Some might describe Bocce as “cheap” Italian — for example, the house special ($6.95) lets you combine one of five different pastas (fettuccine, linguine, penne, spaghetti, or rigatoni) with 11 traditional sauces (pesto, carbonara, you get the picture). Beyond that, the menu is a large and potentially hazardous catalog of classic Italian dishes that range from just-below-decent to somewhere-near-splendid. Some entrees confuse, such as the mezzelune alla spinaci (half-moons of spinach pasta stuffed with ricotta, $10.95): Michelle felt it was a bit goaty, while I would have preferred more goat, even though no goats were supposed to be involved. Some disappoint, such as our tiny pizza with salami and olives ($9.95), while others merely exist, like the capellini pomodoro ($7.95) with tomatoes, basil, and garlic, which was filling, and that was about it.
Wiser selections can be found among the secondi. The risotto pescatore ($14.95) — a generous heap of stock-infused arborio ringed with clams and mussels — proved worthwhile, its depths revealing prawns, salmon, and calamari to the probing fork. Michelle was drawn to the prawns bordelaise ($14.95) — a modestly sized pocket of spaghetti, ringed with jumbo shrimp, then bathed in a white wine and garlic sauce.
Or, if you feel like living a little, you can skip the above and head straight for the dish that won my heart in the first place, San Francisco's own addition to the great gallery of Italian cuisine, your friend and mine, cioppino ($16.95). At Bocce, cioppino tends to resemble a religious rite. It begins with a ladle, a crab cracker, a bowl of spaghetti, and a gleaming, 1-gallon copper pot. As it arrives, your fellow diners rear back. “What is that?” they inquire. The lid is raised, and the heavenly scents of marinara and the salty Pacific intermingle over your table. You lean forward, peer into this golden abyss; globs of olive oil dance upon a red sea. In goes the ladle. Whole crab legs appear; mussels mingle with clams, and calamari with shrimp and salmon, as if here, in your cioppino, all God's creatures can exist in peace.
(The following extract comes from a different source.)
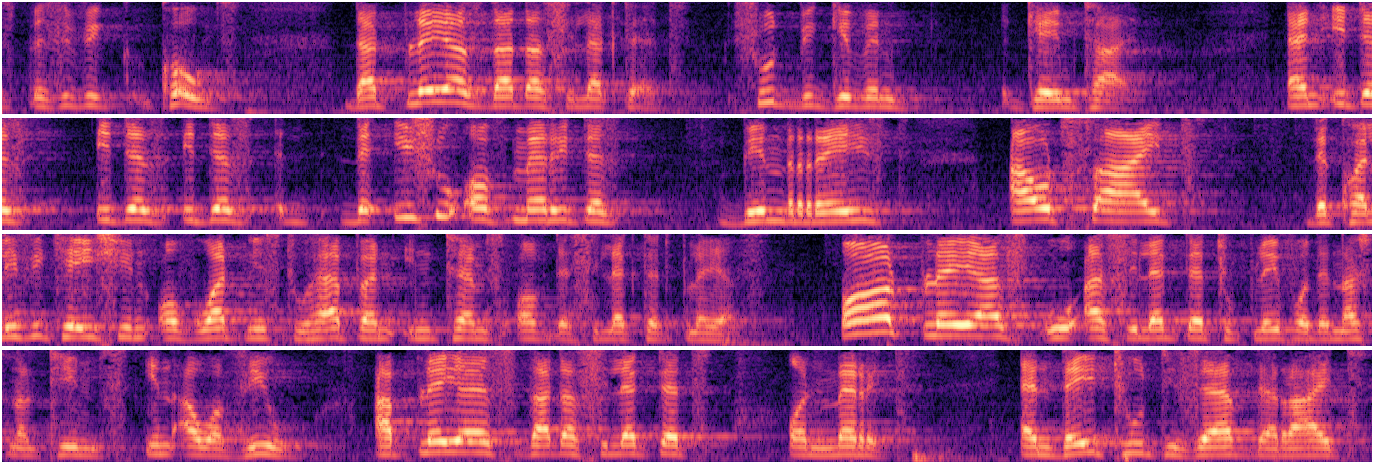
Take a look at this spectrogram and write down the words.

One by one, these jewels of the sea are coaxed out; the ladle dips again; broth is eased over pasta. It dips again, broth is sipped, and then it dips yet again, and a lone shrimp is lured to the surface, soon to be reunited with its brethren. It dips a last time, you drink. Satisfaction blossoms, and then it is done.
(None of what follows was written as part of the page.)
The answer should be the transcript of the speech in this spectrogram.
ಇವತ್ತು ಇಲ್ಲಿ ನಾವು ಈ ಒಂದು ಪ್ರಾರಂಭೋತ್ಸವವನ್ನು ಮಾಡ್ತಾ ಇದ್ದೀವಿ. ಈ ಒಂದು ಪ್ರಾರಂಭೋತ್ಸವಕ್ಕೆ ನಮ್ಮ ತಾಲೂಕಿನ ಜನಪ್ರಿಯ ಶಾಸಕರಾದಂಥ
Unless, like Michelle, you order dessert — a very lovely tira- (our waiter disappeared into the kitchen, came back, and set it before her) -misu ($3.25), and a frothy white cappuccino ($2). Either of these would have been enhanced by a ladle of cioppino broth, but unfortunately I'd just run out.
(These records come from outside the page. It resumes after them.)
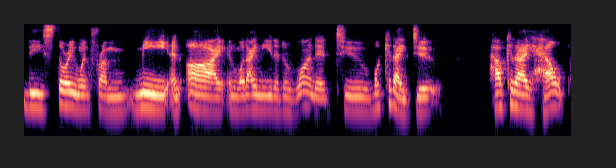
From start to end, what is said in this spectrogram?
the story went from me and i and what i needed and wanted to what could i do? How could i help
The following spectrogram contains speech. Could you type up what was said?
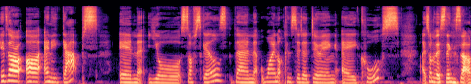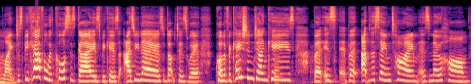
If there are any gaps, in your soft skills, then why not consider doing a course? It's one of those things that I'm like, just be careful with courses, guys, because as you know, as doctors, we're qualification junkies. But is but at the same time, there's no harm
We were beaming as we strolled to the valet stand, our stomachs heavier, our souls a bit lighter –the ultimate sign of a successful evening. Then I realized I'd forgotten something, cried out, “Bocce!,” and with that, we headed off into the night.